Professor Christopher Keaveney teaches Japanese language, East Asian literature, and film courses. He joked that he is known as the Japanese guy at Linfield, “but my story is how the Japanese guy at Linfield became a poet.”
The collection of poems are reflective of his background and of his life. He gave brief explanations as to where the ideas came from. He wrote one poem about his grandfather’s, one being Irish and one being American. And as a grandchild of immigrants, he thought this poem was notable.
When he was in college in New York, the creative writing major didn’t exist and if it had, Keaveney would have likely majored in creative writing. He mentioned that he would submit various pieces and did not receive positive feedback. He went abroad to take time to grow as a creative writer.
An audience member asked about his evolution and growth as a poet and he responded that he needed to get away from submitting to return as a better writer. He called it a “tremendous evolution,” because it brought him to a place at working hard at revising as something he was willing to work toward.

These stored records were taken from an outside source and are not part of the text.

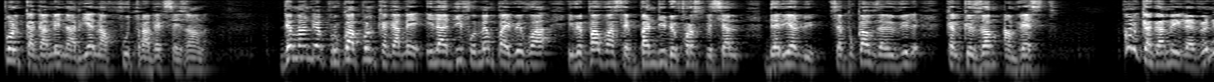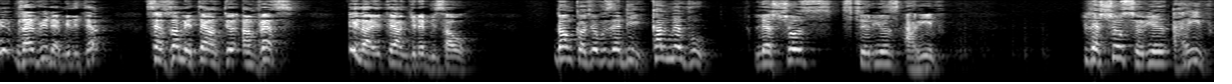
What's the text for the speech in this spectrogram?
Paul Kagame n'a rien à foutre avec ces gens-là. Demandez pourquoi Paul Kagame, il a dit, il faut même pas, voir, il pas voir ces bandits de force spéciale derrière lui. C'est pourquoi vous avez vu quelques hommes en veste. Paul Kagame, il est venu, vous avez vu des militaires? Ces hommes étaient en, en veste. Il a été en Guinée-Bissau. Donc, je vous ai dit, calmez-vous. Les choses sérieuses arrivent. Les choses sérieuses arrivent.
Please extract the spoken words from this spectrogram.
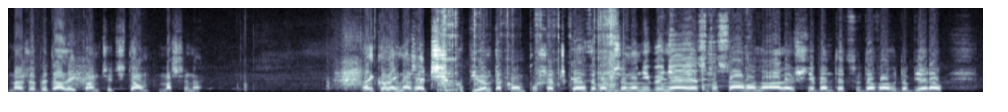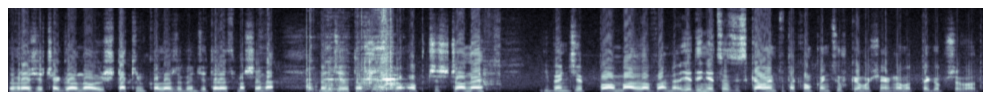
no żeby dalej kończyć tą maszynę no i kolejna rzecz kupiłem taką puszeczkę zobaczcie, no niby nie jest to samo no ale już nie będę cudował, dobierał w razie czego no już w takim kolorze będzie teraz maszyna będzie to wszystko obczyszczone i będzie pomalowane. Jedynie co zyskałem to taką końcówkę mosiężną od tego przewodu.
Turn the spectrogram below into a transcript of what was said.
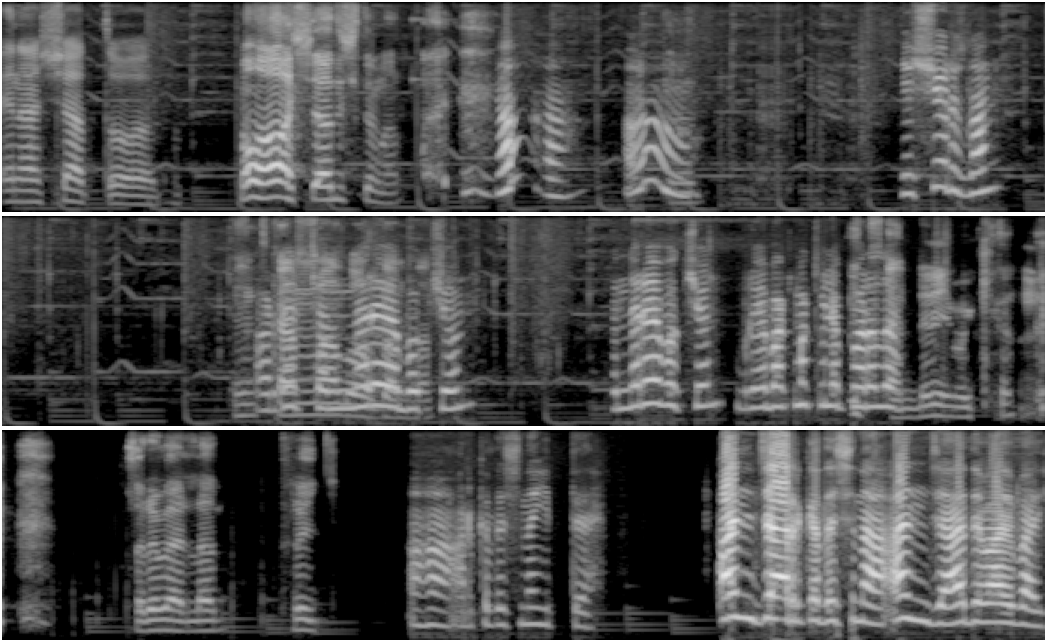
Beni aşağı attı o adam. Aa aşağı düştüm lan. Aa. Aa. Evet. Yaşıyoruz lan. Kardeş İntikamımı al sen nereye adamdan. bakıyorsun? Sen nereye bakıyorsun? Buraya bakmak bile paralı. Sen nereye bakıyorsun? Para ver lan. Direkt. Aha arkadaşına gitti. Anca arkadaşına anca hadi bay bay.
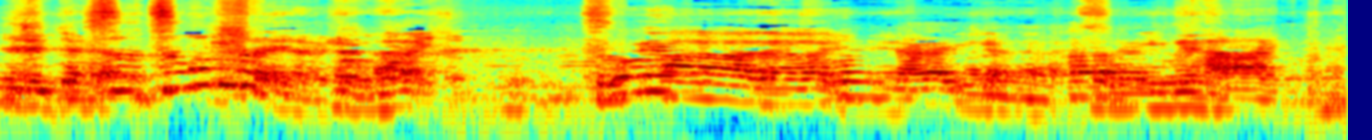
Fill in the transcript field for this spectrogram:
ねいやつ、つもみぐらいだから結構長い。つぼみは長いね。長いから朝の上原愛とかね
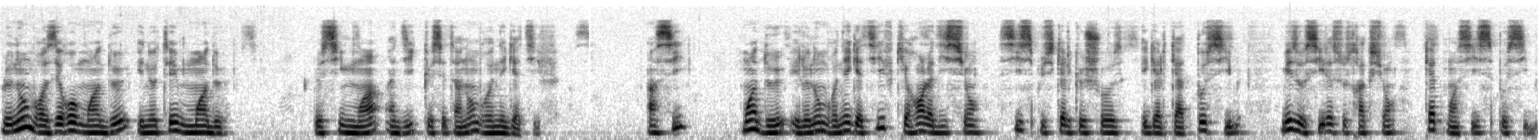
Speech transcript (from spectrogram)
Le nombre 0 moins 2 est noté moins 2, le signe moins indique que c'est un nombre négatif. Ainsi, moins 2 est le nombre négatif qui rend l'addition 6 plus quelque chose égale 4 possible, mais aussi la soustraction 4 moins 6 possible.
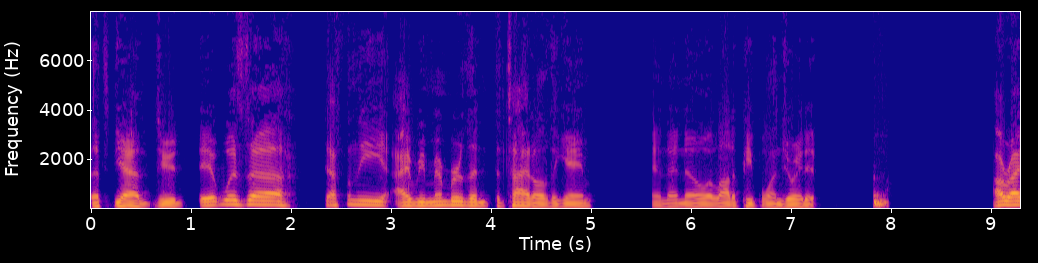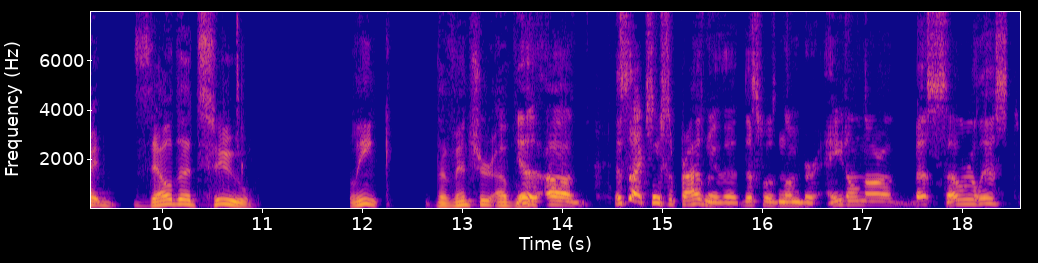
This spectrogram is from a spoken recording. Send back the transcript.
That's yeah, dude. It was uh definitely I remember the the title of the game and I know a lot of people enjoyed it. All right, Zelda 2 Link the Venture of Yeah, uh, this actually surprised me that this was number eight on our bestseller list.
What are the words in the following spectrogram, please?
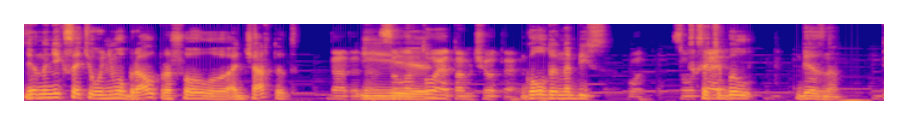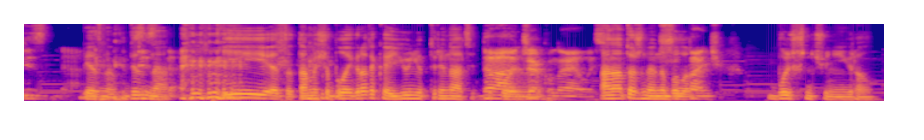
Я на ней, кстати, у него брал, прошел Uncharted, Да, да, да. и- Золотое там что-то. Golden Abyss. Вот. Кстати, был бездна. Бездна. Бездна, бездна. И это, там еще была игра такая Unit 13. Да. Джеку нравилось. Она тоже, наверное, была. Больше ничего не играл.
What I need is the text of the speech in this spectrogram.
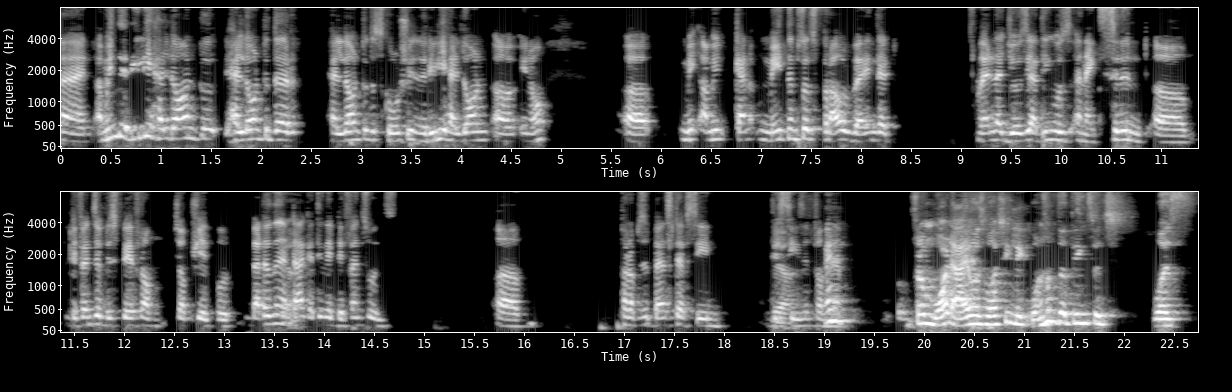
And I mean, they really held on to held on to their held on to the score sheet. They really held on. Uh, you know, uh, I mean, kind of made themselves proud wearing that wearing that jersey. I think it was an excellent uh, defensive display from Jamshedpur. Better than yeah. attack. I think the defense was uh, perhaps the best I've seen this yeah. season from and them. From what I was watching, like one of the things which was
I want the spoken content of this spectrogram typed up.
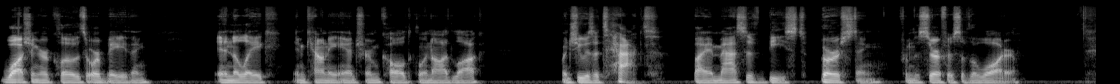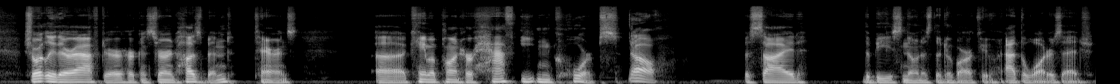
washing her clothes or bathing in a lake in County Antrim called Glenade Loch when she was attacked by a massive beast bursting from the surface of the water. Shortly thereafter, her concerned husband, Terence, uh, came upon her half eaten corpse Oh, beside the beast known as the Dobhar-chú at the water's edge.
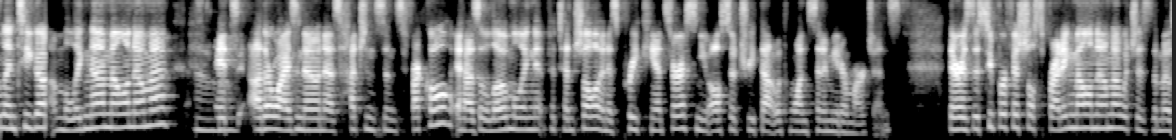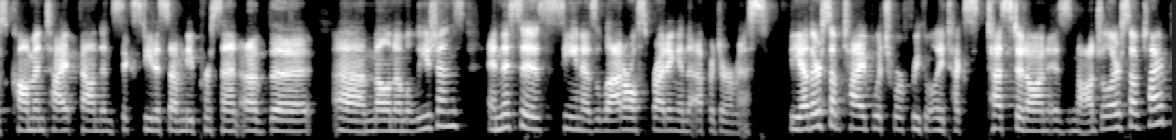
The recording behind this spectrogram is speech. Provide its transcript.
lentigo maligna melanoma. Mm-hmm. It's otherwise known as Hutchinson's freckle. It has a low malignant potential and is precancerous, and you also treat that with one centimeter margins. There is the superficial spreading melanoma, which is the most common type found in 60 to 70% of the uh, melanoma lesions. And this is seen as lateral spreading in the epidermis. The other subtype, which we're frequently tex- tested on, is nodular subtype.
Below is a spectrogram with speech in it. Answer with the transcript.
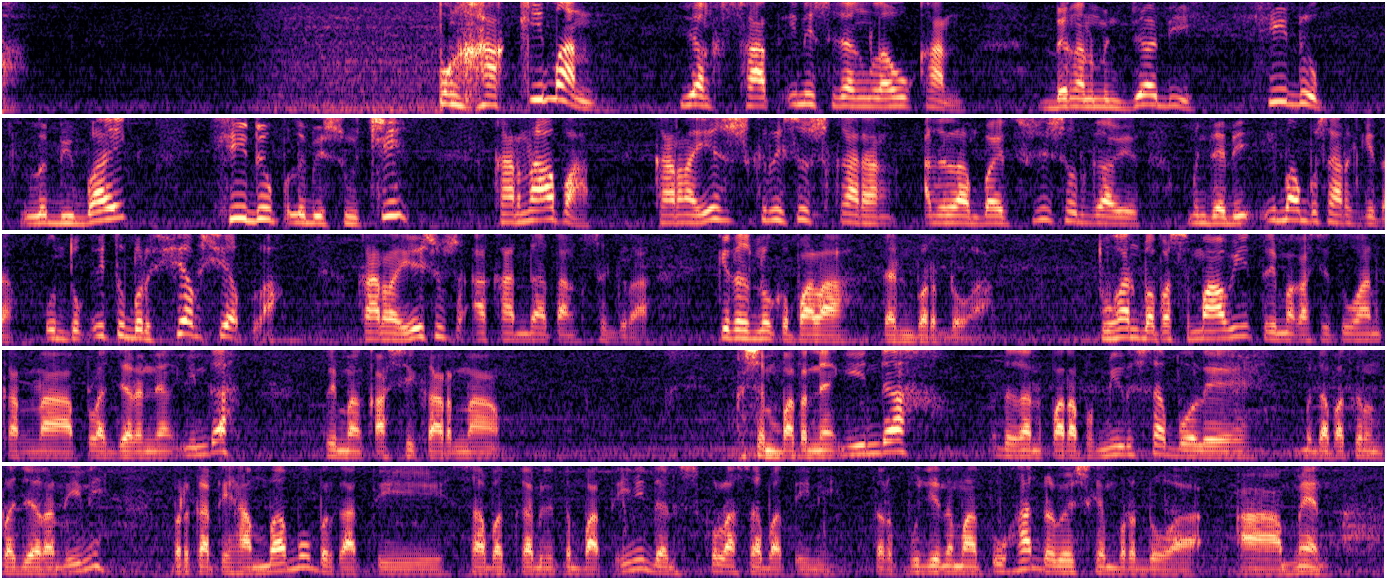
penghakiman yang saat ini sedang dilakukan dengan menjadi hidup lebih baik, hidup lebih suci. Karena apa? Karena Yesus Kristus sekarang adalah bait suci surgawi menjadi imam besar kita. Untuk itu bersiap-siaplah karena Yesus akan datang segera. Kita tunduk kepala dan berdoa. Tuhan Bapak Semawi, terima kasih Tuhan karena pelajaran yang indah. Terima kasih karena kesempatan yang indah dengan para pemirsa boleh mendapatkan pelajaran ini. Berkati hambamu, berkati sahabat kami di tempat ini dan sekolah sahabat ini. Terpuji nama Tuhan, dan kami berdoa. Amin.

In another poem, Keaveney reflected on the complicated relationship he had with his father and after he got dementia, he decided to compose a poem from a person with memory loss’ perspective. He mentioned that his father had an excellent memory, until he suffered strokes and as a result had dementia.
He thoughtfully dedicated his book of poems to his wife, due to her patience with him. His best ideas came at odd hours of the night and he would reach over and write them down to assure he wouldn’t forget it and haphazardly waking up his wife. Though, he joked that when he woke up he wouldn’t be able to decipher his own handwriting.
Keaveney wrote a poem to his INQS students and joked about the importance about grammar. It was his most humorous composition of the evening. He would compare grammar terms to mundane scenes.